Degree returned over Donald Trump's RGU award
The former principal of an Aberdeen university has handed back an honorary degree in protest at a similar award being given to Donald Trump.
Dr David Kennedy, principal of Robert Gordon University (RGU) between 1987-97, said he was "appalled" at plans to honour the US tycoon next month.
Mr Trump's plans to build the "world's greatest golf course" in Aberdeenshire have proven divisive in the north east.
Dr Kennedy returned the honorary doctorate which he received in 1999.
He described the decision to give Mr Trump an honorary doctorate as "an insult to decent people everywhere".
Dr Kennedy said: "Mr Trump is simply not a suitable person to be given an honorary degree and he should not be held up as an example of how to conduct business.
"Mr Trump's behaviour in north-east Scotland has been deplorable from the first, particularly in how he has treated his neighbours."
The academic, who is also a member of the Tripping up Trump protest group, added: "The university needs to realise how strongly people feel about this issue.
"I can think of no better way to express my anger at the decision to honour Mr Trump than to return my own honorary doctorate to the university.
"I would not want to hold the award after Mr Trump has received his."
Robert Gordon University is due to present Mr Trump with the honorary award of Doctor of Business Administration on 8 October.
The university said the honour recognised his "business acumen" and his company's commitment to the north east of Scotland.
The Trump Organisation had said it was a "tremendous honour" for Mr Trump.
A spokesperson for Mr Trump said they would not be making a statement on Dr Kennedy's decision, saying it was a matter for RGU.
A spokesman for RGU said: "We're disappointed that Dr Kennedy feels compelled to return his degree, particularly given his past connections and major contribution to the development of the university."
Work on Mr Trump's controversial golf course got under way earlier this year.
The billionaire believes the total cost of the project is likely to be about £750m.
However, some residents object to the plans and are refusing to sell their land to the billionaire.
Many opponents of the development have bought a stake in a one-acre stretch of land at the heart of the resort site in a bid to disrupt it.

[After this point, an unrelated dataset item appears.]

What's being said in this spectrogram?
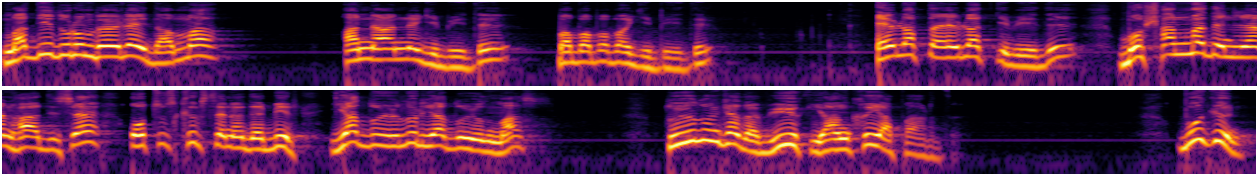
Maddi durum böyleydi ama anne anne gibiydi, baba baba gibiydi. Evlat da evlat gibiydi. Boşanma denilen hadise 30-40 senede bir ya duyulur ya duyulmaz. Duyulunca da büyük yankı yapardı. Bugün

As well as a championship golf course, the luxury development on the Menie Estate includes a 450-bedroom hotel, 950 holiday apartments and 500 residential homes.